Guiney, Donald
University of California - San Diego
Start date
End date
The aims of this R03 proposal are to perform the initial experiments: 1. to develop a system of gene transfer from Salmonella to eukaryotic host cells; 2. to examine the Salmonella properties and host cell factors that affect gene transfer processes; and 3. compare conjugation with other Salmonella-based DNA transfer systems.

The first aim emerges from our recent discovery of E. coli-to-mammalian cell conjugative DNA transfer. The methodology developed for the E. coli system will be adapted to donor strains of Salmonella, in order to ultimately capitalize on bacterial-host cell interactions that are unique to the Salmonella organism. With the noninvasive E. coli K12 donors, non-conjugative mechanisms of DNA transfer such as transformation and bacterial engulfment were conclusively ruled out by rigorous controls, including the use of Dnasel in the milieu and inhibitors of endocytosis. With the Salmonella system, the hypothesis is that more than one DNA delivery mechanism will be operative, since Salmonella has multiple ways of interacting with host cells. Such delivery mechanisms could involve intracellular ('intracytoplasmic') bacterial delivery, extracellular bacterial delivery, and intravacuole bacterial delivery. In each cellular locale, distinct processes can be at work.

The second aim will help define the bacterial and host cell properties that impact these events. This approach will characterize the transfer mechanisms while providing ways to improve DNA delivery as a therapeutic tool.

The third aim will use those defining factors to distinguish bacterial conjugative transfer by Salmonella from that of E. coli and to compare conjugative transfer with the other Salmonella-based DNA transfer systems.

These studies are intended to develop attenuated Salmonella strains for DNA delivery for DNA vaccine approaches, corrective gene therapy, immunotherapy, and the prevention and treatment of certain kinds of cancer.

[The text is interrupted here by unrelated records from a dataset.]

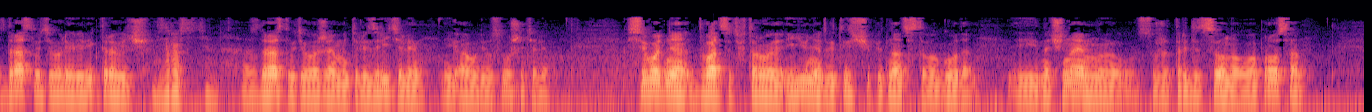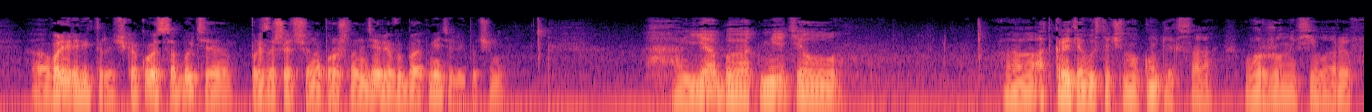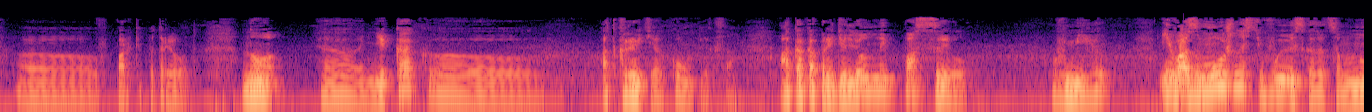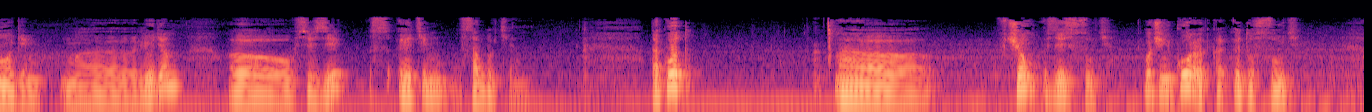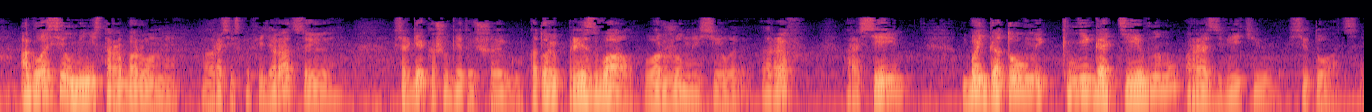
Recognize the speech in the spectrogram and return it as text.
Здравствуйте, Валерий Викторович. Здравствуйте. Здравствуйте, уважаемые телезрители и аудиослушатели. Сегодня 22 июня 2015 года. И начинаем мы с уже традиционного вопроса. Валерий Викторович, какое событие, произошедшее на прошлой неделе, вы бы отметили и почему? Я бы отметил э, открытие выставочного комплекса вооруженных сил РФ э, в парке Патриот. Но э, не как э, открытие комплекса, а как определенный посыл в мир и возможность высказаться многим людям в связи с этим событием. Так вот, в чем здесь суть? Очень коротко эту суть огласил министр обороны Российской Федерации Сергей Кашугетович Шойгу, который призвал вооруженные силы РФ, России, быть готовыми к негативному развитию ситуации.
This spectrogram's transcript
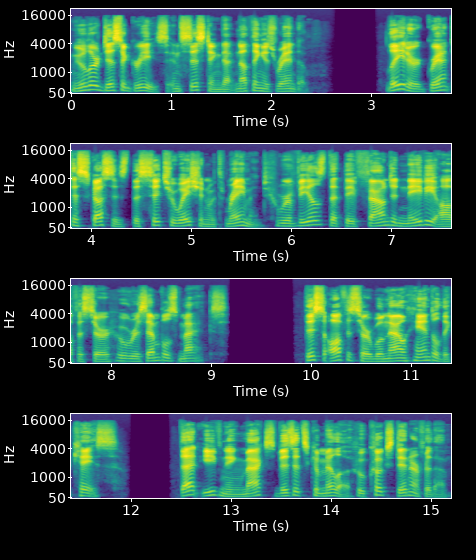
Mueller disagrees, insisting that nothing is random. Later, Grant discusses the situation with Raymond, who reveals that they've found a Navy officer who resembles Max. This officer will now handle the case. That evening, Max visits Camilla, who cooks dinner for them.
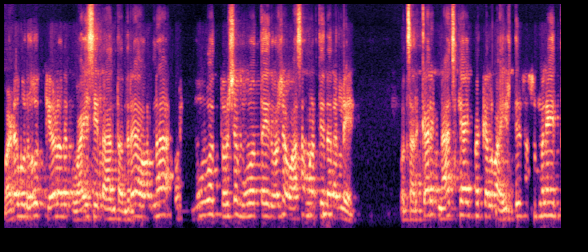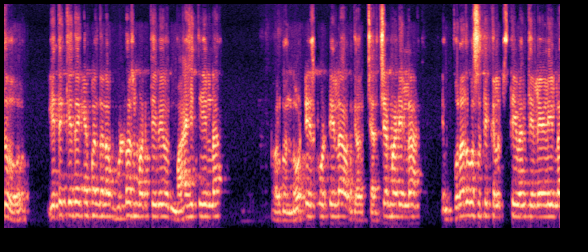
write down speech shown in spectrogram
ಬಡವರು ಕೇಳೋದಕ್ಕೆ ವಯಸ್ಸಿಲ್ಲ ಅಂತಂದ್ರೆ ಅವ್ರನ್ನ ಮೂವತ್ತು ವರ್ಷ, ಮೂವತ್ತೈದು ವರ್ಷ ವಾಸ ಮಾಡ್ತಿದ್ದಾರೆ ಅಲ್ಲಿ. ಒಂದ್ ಸರ್ಕಾರಕ್ಕೆ ನಾಚಿಕೆ ಆಗ್ಬೇಕಲ್ವಾ? ಇಷ್ಟು ದಿವಸ ಸುಮ್ಮನೆ ಇದ್ದು ಇದಕ್ಕಿದ್ದಕ್ಕೆ ಬಂದು ನಾವು ಬುಲ್ಡೋಸ್ ಮಾಡ್ತೀವಿ, ಒಂದ್ ಮಾಹಿತಿ ಇಲ್ಲ. ಅವ್ರಿಗೊಂದು ನೋಟಿಸ್ ಕೊಟ್ಟಿಲ್ಲ, ಅವ್ರಿಗೆ ಅವ್ರು ಚರ್ಚೆ ಮಾಡಿಲ್ಲ, ಇನ್ ಪುನರ್ವಸತಿ ಕಲ್ಪಿಸ್ತೀವಿ ಅಂತ ಹೇಳಿ ಹೇಳಿಲ್ಲ.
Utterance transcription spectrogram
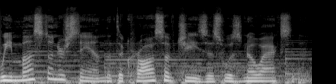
We must understand that the cross of Jesus was no accident.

Funding Source
Nat'l. Inst. of Allergy and Infectious Diseases
Project number
Escherichia coli